Task to complete:
What is needed is a word-for-word copy of the lines below from the one with "recognize spoken words spectrogram picture" through the one with "I want this", both included, with every picture left out.

Material provided:
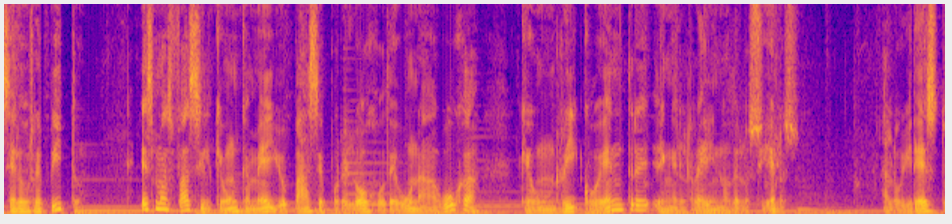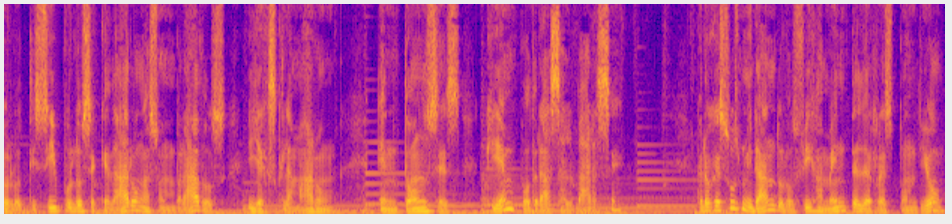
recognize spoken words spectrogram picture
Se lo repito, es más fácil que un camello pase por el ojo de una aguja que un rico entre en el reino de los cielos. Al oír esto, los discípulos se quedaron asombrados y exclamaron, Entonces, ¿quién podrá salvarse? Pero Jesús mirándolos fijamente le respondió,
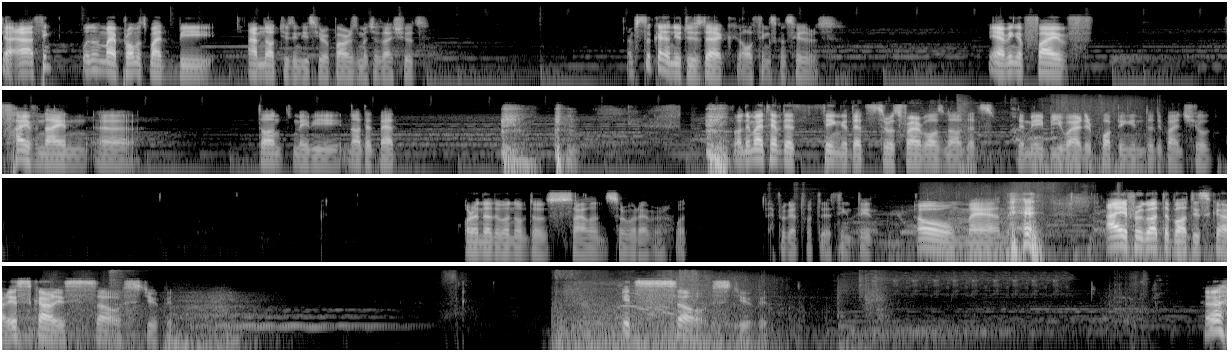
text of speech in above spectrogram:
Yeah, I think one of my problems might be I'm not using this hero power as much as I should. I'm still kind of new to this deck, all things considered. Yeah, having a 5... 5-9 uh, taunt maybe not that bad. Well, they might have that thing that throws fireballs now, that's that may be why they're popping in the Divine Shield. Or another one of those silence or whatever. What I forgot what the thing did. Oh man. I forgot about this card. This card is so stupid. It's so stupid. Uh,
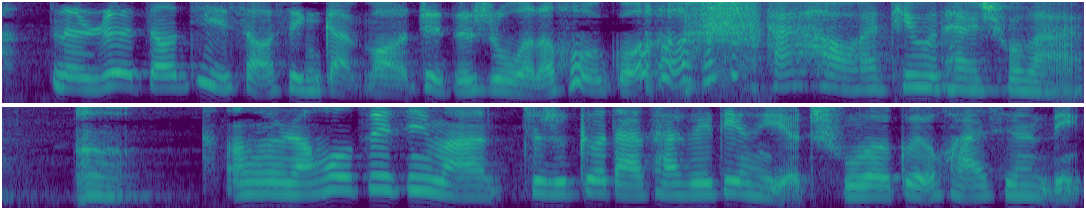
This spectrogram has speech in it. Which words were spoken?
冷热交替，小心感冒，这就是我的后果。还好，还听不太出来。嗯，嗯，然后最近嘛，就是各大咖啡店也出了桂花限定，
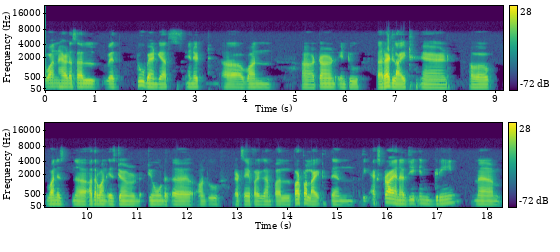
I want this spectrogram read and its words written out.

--

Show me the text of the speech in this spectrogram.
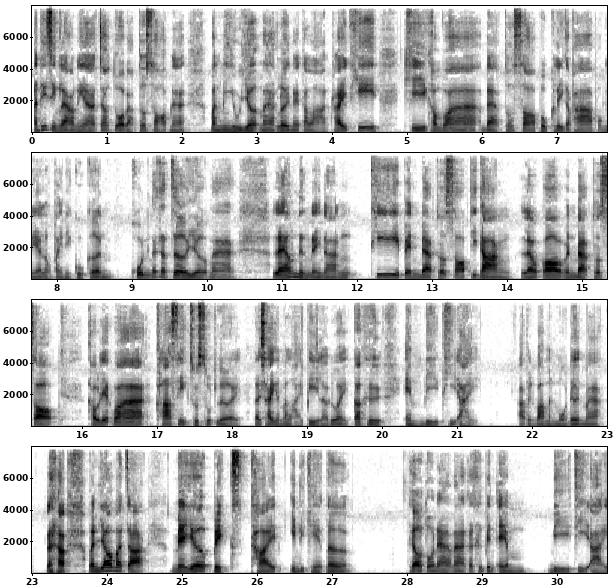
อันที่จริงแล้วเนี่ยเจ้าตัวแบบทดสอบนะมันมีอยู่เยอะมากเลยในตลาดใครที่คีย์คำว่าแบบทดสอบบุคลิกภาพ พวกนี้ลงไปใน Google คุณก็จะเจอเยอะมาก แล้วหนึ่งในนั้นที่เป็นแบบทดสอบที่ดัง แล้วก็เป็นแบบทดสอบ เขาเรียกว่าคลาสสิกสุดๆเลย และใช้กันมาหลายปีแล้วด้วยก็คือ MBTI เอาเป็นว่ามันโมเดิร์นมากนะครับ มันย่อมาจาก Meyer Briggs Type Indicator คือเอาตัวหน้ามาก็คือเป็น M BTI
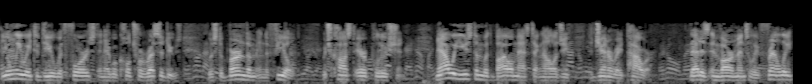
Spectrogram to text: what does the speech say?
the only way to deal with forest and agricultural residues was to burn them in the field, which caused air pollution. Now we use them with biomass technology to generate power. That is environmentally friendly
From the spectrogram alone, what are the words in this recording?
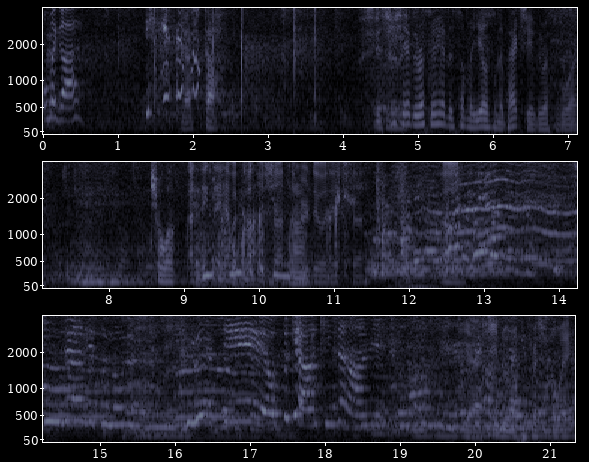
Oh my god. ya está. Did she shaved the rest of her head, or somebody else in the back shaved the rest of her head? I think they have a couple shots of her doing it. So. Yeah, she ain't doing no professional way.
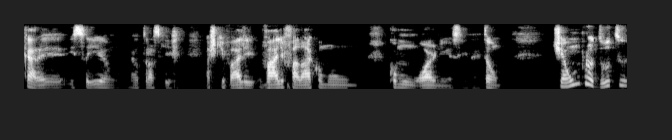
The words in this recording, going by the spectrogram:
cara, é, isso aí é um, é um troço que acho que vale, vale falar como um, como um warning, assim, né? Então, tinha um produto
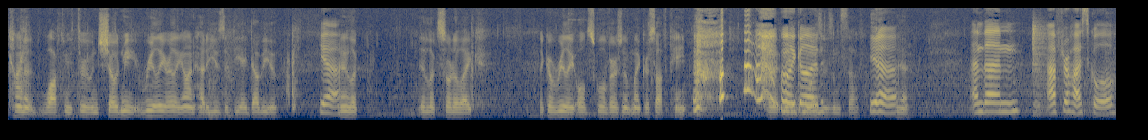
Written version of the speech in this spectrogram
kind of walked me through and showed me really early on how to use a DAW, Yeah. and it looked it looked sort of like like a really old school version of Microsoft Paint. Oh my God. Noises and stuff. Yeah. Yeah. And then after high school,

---

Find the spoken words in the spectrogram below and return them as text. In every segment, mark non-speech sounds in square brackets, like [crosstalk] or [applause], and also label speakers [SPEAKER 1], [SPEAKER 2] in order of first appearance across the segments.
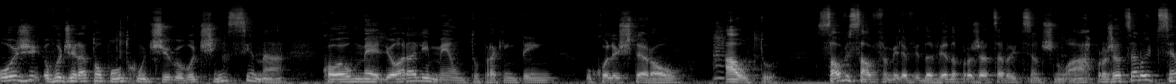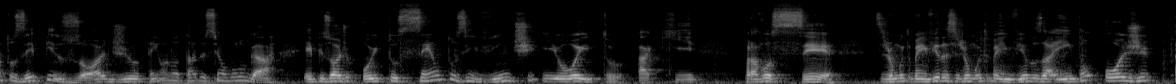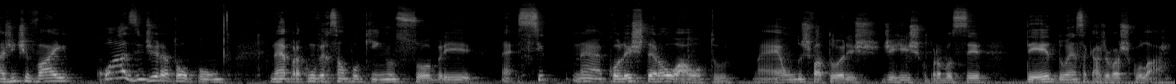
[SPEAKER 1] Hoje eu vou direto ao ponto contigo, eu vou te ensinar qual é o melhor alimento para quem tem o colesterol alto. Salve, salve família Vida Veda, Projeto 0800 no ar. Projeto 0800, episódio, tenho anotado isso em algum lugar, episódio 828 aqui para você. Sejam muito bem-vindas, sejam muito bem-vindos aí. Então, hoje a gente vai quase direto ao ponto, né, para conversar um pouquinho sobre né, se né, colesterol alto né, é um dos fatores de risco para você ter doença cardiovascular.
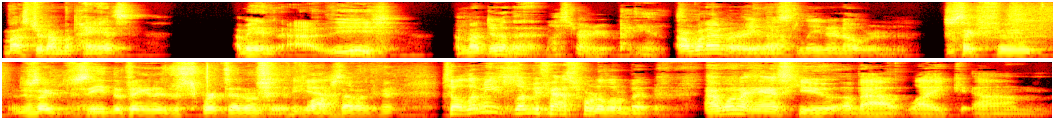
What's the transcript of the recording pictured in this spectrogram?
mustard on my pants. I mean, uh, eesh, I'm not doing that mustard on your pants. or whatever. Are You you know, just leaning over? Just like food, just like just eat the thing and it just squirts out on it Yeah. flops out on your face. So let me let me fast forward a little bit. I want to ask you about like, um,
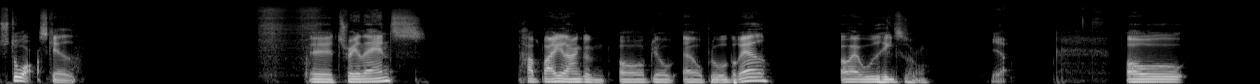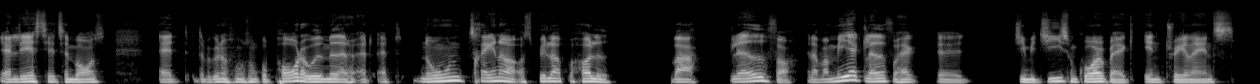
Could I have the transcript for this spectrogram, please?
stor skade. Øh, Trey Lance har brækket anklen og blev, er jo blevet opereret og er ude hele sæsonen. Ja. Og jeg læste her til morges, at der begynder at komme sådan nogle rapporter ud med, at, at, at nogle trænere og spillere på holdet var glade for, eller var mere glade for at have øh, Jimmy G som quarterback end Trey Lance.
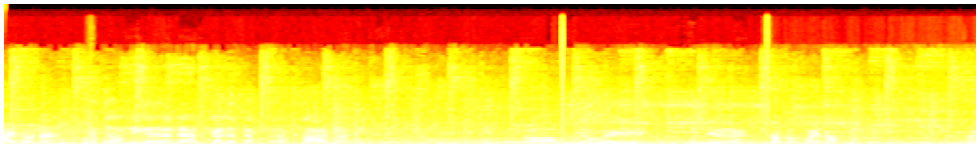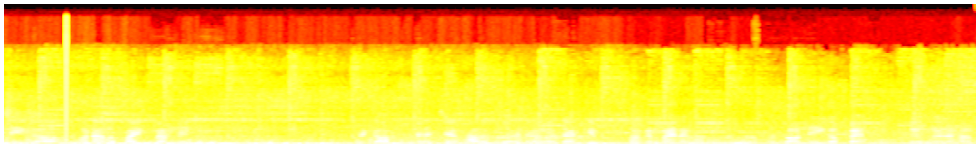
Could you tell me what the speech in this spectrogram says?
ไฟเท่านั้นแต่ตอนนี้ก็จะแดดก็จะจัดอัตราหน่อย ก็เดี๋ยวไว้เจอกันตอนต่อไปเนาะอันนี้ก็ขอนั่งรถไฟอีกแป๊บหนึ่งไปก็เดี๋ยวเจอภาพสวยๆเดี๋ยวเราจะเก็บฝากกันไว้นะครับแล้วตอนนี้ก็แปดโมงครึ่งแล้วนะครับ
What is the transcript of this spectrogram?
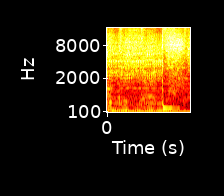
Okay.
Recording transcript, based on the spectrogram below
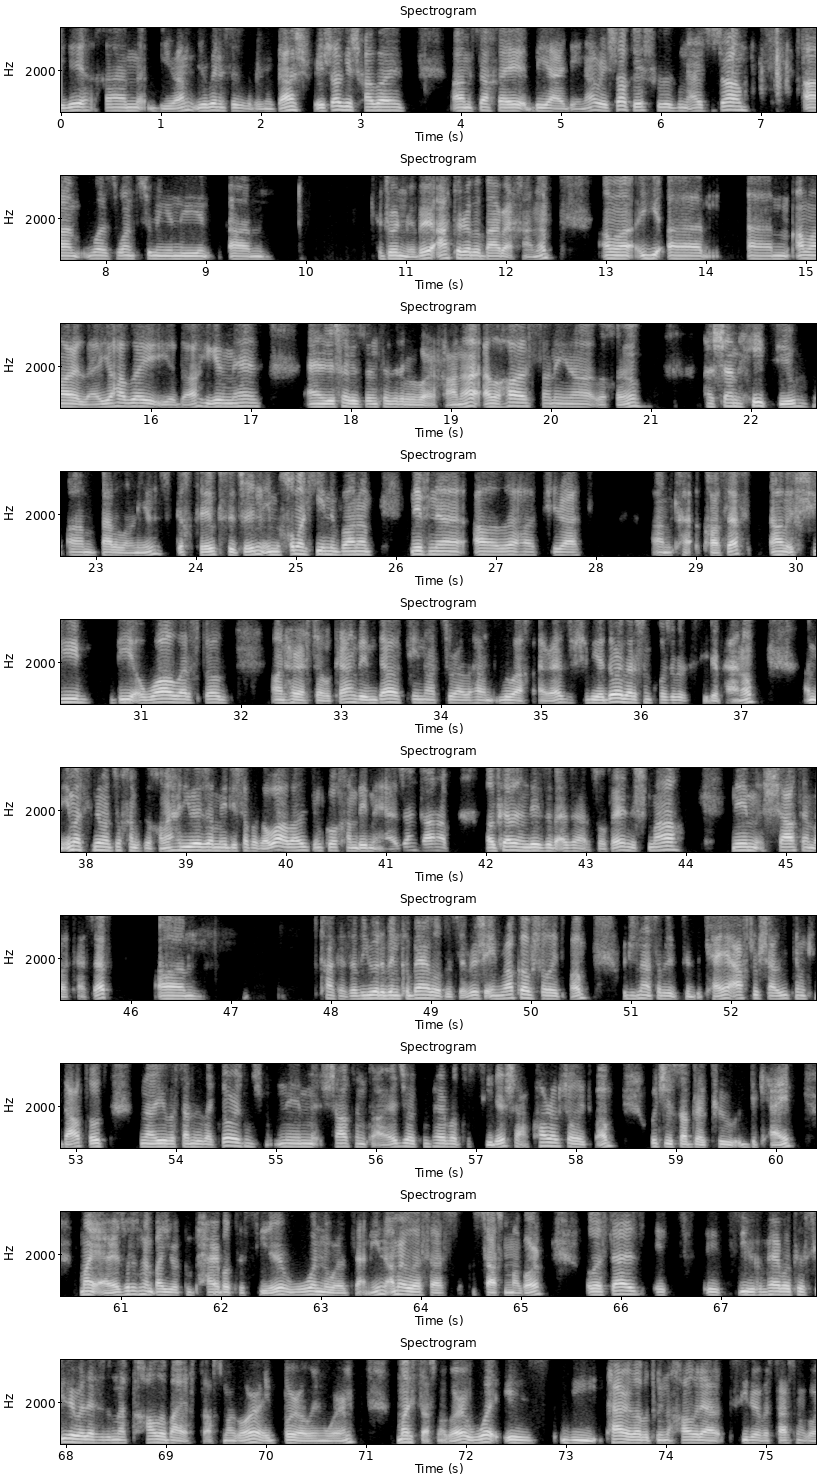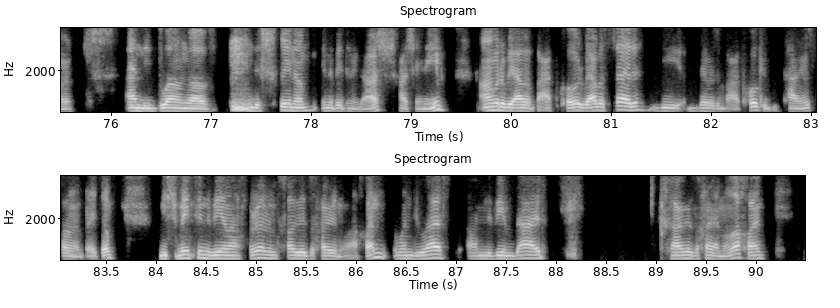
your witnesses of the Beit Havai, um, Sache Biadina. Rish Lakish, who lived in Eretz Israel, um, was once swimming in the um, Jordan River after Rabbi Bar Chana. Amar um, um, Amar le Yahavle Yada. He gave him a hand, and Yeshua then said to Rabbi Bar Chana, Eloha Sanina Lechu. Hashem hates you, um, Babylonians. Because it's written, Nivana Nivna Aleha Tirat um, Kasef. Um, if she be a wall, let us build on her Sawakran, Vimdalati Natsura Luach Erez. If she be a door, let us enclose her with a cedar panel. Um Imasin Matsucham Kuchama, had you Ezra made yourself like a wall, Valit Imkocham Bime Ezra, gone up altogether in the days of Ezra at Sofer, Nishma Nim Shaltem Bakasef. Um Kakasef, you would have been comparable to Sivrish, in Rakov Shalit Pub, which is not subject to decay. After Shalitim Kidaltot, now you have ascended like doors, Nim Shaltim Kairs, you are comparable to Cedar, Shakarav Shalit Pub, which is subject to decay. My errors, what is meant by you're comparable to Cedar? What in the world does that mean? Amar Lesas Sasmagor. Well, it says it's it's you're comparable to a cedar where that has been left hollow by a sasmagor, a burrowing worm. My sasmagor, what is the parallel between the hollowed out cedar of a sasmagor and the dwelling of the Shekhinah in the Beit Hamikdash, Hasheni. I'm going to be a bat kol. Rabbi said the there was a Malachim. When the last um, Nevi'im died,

Answer to this exercise:
recognize spoken words spectrogram picture
Se lo repito, es más fácil que un camello pase por el ojo de una aguja que un rico entre en el reino de los cielos. Al oír esto, los discípulos se quedaron asombrados y exclamaron, Entonces, ¿quién podrá salvarse? Pero Jesús mirándolos fijamente le respondió,
text of speech in above spectrogram:
Yeah, I think one of my problems might be I'm not using this hero power as much as I should. I'm still kind of new to this deck, all things considered. Yeah, having a 5... 5-9 uh, taunt maybe not that bad. Well, they might have that thing that throws fireballs now, that's that may be why they're popping in the Divine Shield. Or another one of those silence or whatever. What I forgot what the thing did. Oh man. I forgot about this card. This card is so stupid. It's so stupid. Uh,
This spectrogram has speech in it. Which words were spoken?
冷热交替，小心感冒，这就是我的后果。还好，还听不太出来。嗯，嗯，然后最近嘛，就是各大咖啡店也出了桂花限定，
I want this spectrogram read and its words written out.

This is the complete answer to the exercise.